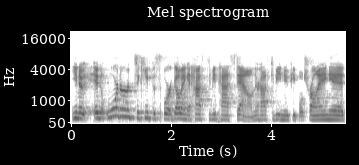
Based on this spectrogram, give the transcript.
you know, in order to keep the sport going, it has to be passed down. There have to be new people trying it.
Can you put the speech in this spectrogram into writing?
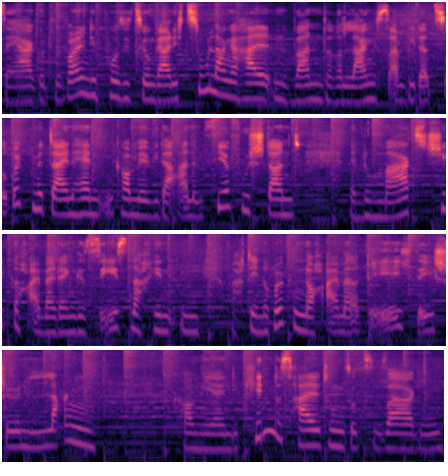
Sehr gut. Wir wollen die Position gar nicht zu lange halten. Wandere langsam wieder zurück mit deinen Händen. Komm mir wieder an im Vierfußstand. Wenn du magst, schieb noch einmal dein Gesäß nach hinten. Mach den Rücken noch einmal richtig schön lang. Komm hier in die Kindeshaltung sozusagen.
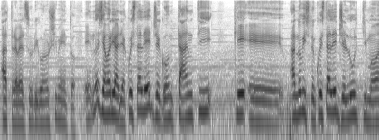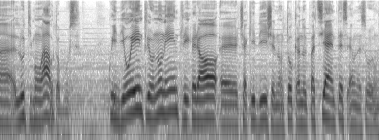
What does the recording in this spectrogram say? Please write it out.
attraverso il riconoscimento. E noi siamo arrivati a questa legge con tanti che eh, hanno visto in questa legge l'ultimo, uh, autobus. Quindi o entri o non entri, però eh, c'è chi dice non toccano il paziente, è una, una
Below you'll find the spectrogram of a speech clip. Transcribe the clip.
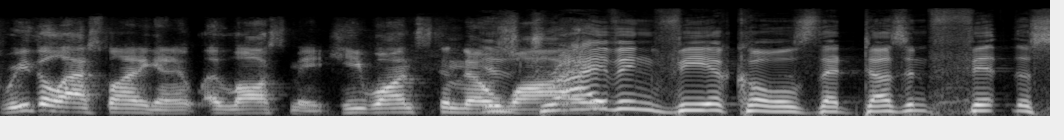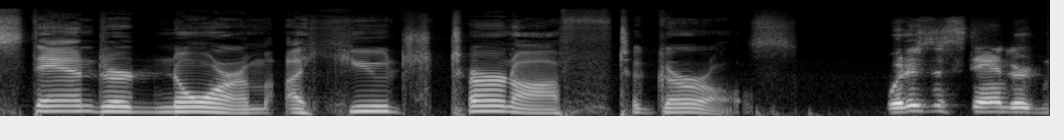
read the last line again. It, it lost me. He wants to know Is why. driving vehicles that doesn't fit the standard norm a huge turnoff to girls? what is the standard?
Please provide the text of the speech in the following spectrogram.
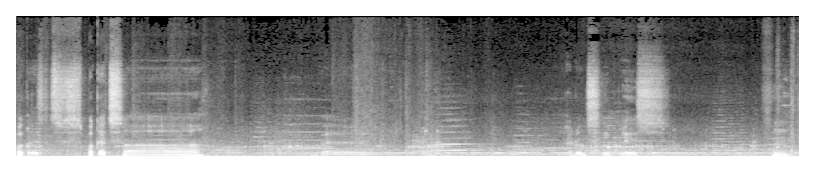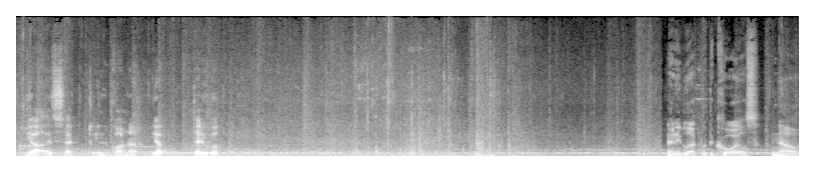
buckets? Buckets? Uh, well, I don't see a place. Hmm. Yeah, it's that in corner. Yep. There you go. Any luck with the coils? No,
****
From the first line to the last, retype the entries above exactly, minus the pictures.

Based on this spectrogram, give the transcript.
you know, in order to keep the sport going, it has to be passed down. There have to be new people trying it.
Can you put the speech in this spectrogram into writing?
Sehr gut. Wir wollen die Position gar nicht zu lange halten. Wandere langsam wieder zurück mit deinen Händen. Komm mir wieder an im Vierfußstand. Wenn du magst, schieb noch einmal dein Gesäß nach hinten. Mach den Rücken noch einmal richtig schön lang. Komm hier in die Kindeshaltung sozusagen.
What does the recording in this spectrogram say? Please write it out.
attraverso il riconoscimento. E noi siamo arrivati a questa legge con tanti che eh, hanno visto in questa legge l'ultimo, uh, autobus. Quindi o entri o non entri, però eh, c'è chi dice non toccano il paziente, è una, una
Below you'll find the spectrogram of a speech clip. Transcribe the clip.
read the last line again. It, it lost me. He wants to know Is why. driving vehicles that doesn't fit the standard norm a huge turnoff to girls? what is the standard?
Please provide the text of the speech in the following spectrogram.
buckets? Buckets? Uh, well, I don't see a place. Hmm. Yeah, it's that in corner. Yep. There you go. Any luck with the coils? No,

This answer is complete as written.